By Brian Wheeler
BBC News, at the Conservative Party conference
Well, they are in a lot better shape than they were at the start of the week.
Mr Cameron's task on Wednesday is to convince party they can win
Talk of a snap general election tends to concentrate politicians' mind - and that is exactly what has happened to the Conservatives in Blackpool.
They have been forced to jab the fast forward button on what has been - by their own admission - a rather leisurely policy review process.
David Cameron had been expecting at least four years to come up with a convincing and distinctive set of policies to present to voters on polling day. Now it seems he may have less than four weeks.
Even if, as seems increasingly unlikely - the current bout of election fever is a cunning double bluff by Gordon Brown to put the wind up the opposition and flush out a few more policy ideas he can later steal - the prime minister may have done the Conservatives a favour.
Party activists - and more importantly voters - will come away from this week with a much clearer idea of what Cameron's Britain might actually feel like.
Policy chief Oliver Letwin even claims to have ironed out the apparent contradictions in the party's policy review group recommendations (do they want more airports or fewer? Tough new regulations on the environment or a cut in red tape?).
The announcements on raising the inheritance tax threshold has gained the party some favourable headlines - it is seen as being the sort of stuff that will go down extremely well with voters in Middle England (and with the current dash towards the so-called centre ground you would be forgiven for thinking these are the only voters that mattered).
Liam Fox's attack on Mr Brown's "cynical" visit to Iraq also went over well in the hall - just the sort of all-out attack on Labour the Tories are going to need in the run up to polling day.
There is no room for consensual politics and working with the opposition when there's an election on.

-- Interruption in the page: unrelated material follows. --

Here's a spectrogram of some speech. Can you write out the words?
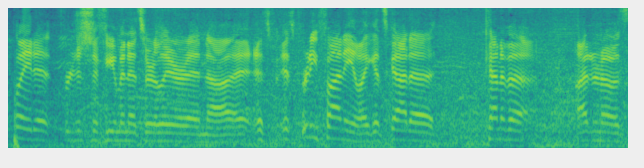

Not everyone is quite with the programme yet. Shadow chief secretary to the Treasury, Philip Hammond, was rather too candid about the problems facing the party at a fringe meeting on Monday evening.
The public still did not trust the Tories to run the economy or the public services, he said. He was comparing the party to Labour in 1997 - and warning against making rash "unfunded" spending pledges.

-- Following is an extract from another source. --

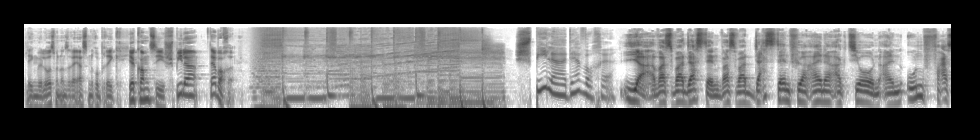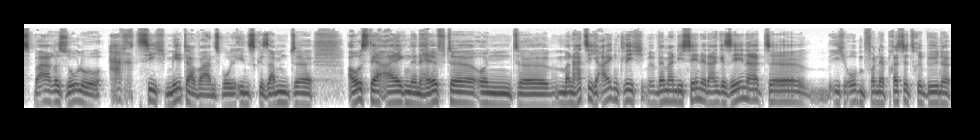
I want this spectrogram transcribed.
legen wir los mit unserer ersten Rubrik. Hier kommt sie, Spieler der Woche. Spieler der Woche. Ja, was war das denn? Was war das denn für eine Aktion? Ein unfassbares Solo. 80 Meter waren es wohl insgesamt. Äh, aus der eigenen Hälfte und äh, man hat sich eigentlich, wenn man die Szene dann gesehen hat, äh, ich oben von der Pressetribüne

But asked if he thought four weeks was enough time to turn things around, he said: "Well I think we have started."
At another fringe meeting on Monday, activists were shown research suggesting voters are ready for a change - but they do not think the Conservatives have changed enough to deliver it.
David Willetts pointed out that Gordon Brown's honeymoon period can not last forever, but he also acknowledged time is a luxury the party cannot afford.
There was a sense at the start of the week that the Conservatives were a little shellshocked.
That followed last week's smash and grab raid on their policies by Gordon Brown - on everything from immigration ("British jobs for British workers") to have-a-go-heroes.
It was so thorough and efficient they might as well have sent every Tory a postcard with "congratulations, you have just been mugged by The Labour Party" on it.
But the party appears to have recovered its composure and seems up for a fight.
Tory members you speak to would still prefer to believe that Mr Brown will lose his nerve and delay an election until May.
While they are only too keen to get stuck into an election battle, many would rather not contemplate it coming next month with opinion polls suggesting they would lose.
David Cameron's job on Wednesday will be to convince them that they can beat Labour - whether Gordon Brown goes for an election now or decides to wait.